▸ Task details
Return the entries verbatim and drop every picture.

Segment Open

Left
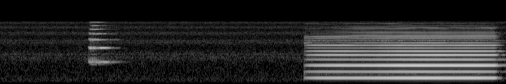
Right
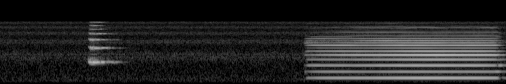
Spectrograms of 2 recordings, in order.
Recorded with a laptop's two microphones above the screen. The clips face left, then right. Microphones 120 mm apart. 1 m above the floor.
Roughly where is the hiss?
I don't hear a hiss.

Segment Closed

▸ Task result
Left
Right
Spectrograms of 2 recordings, in order.
Recorded with a laptop's two microphones above the screen. The clips face left, then right. Microphones 120 mm apart. 1 m above the floor.
Roughly where is the hiss?
I don't hear a hiss.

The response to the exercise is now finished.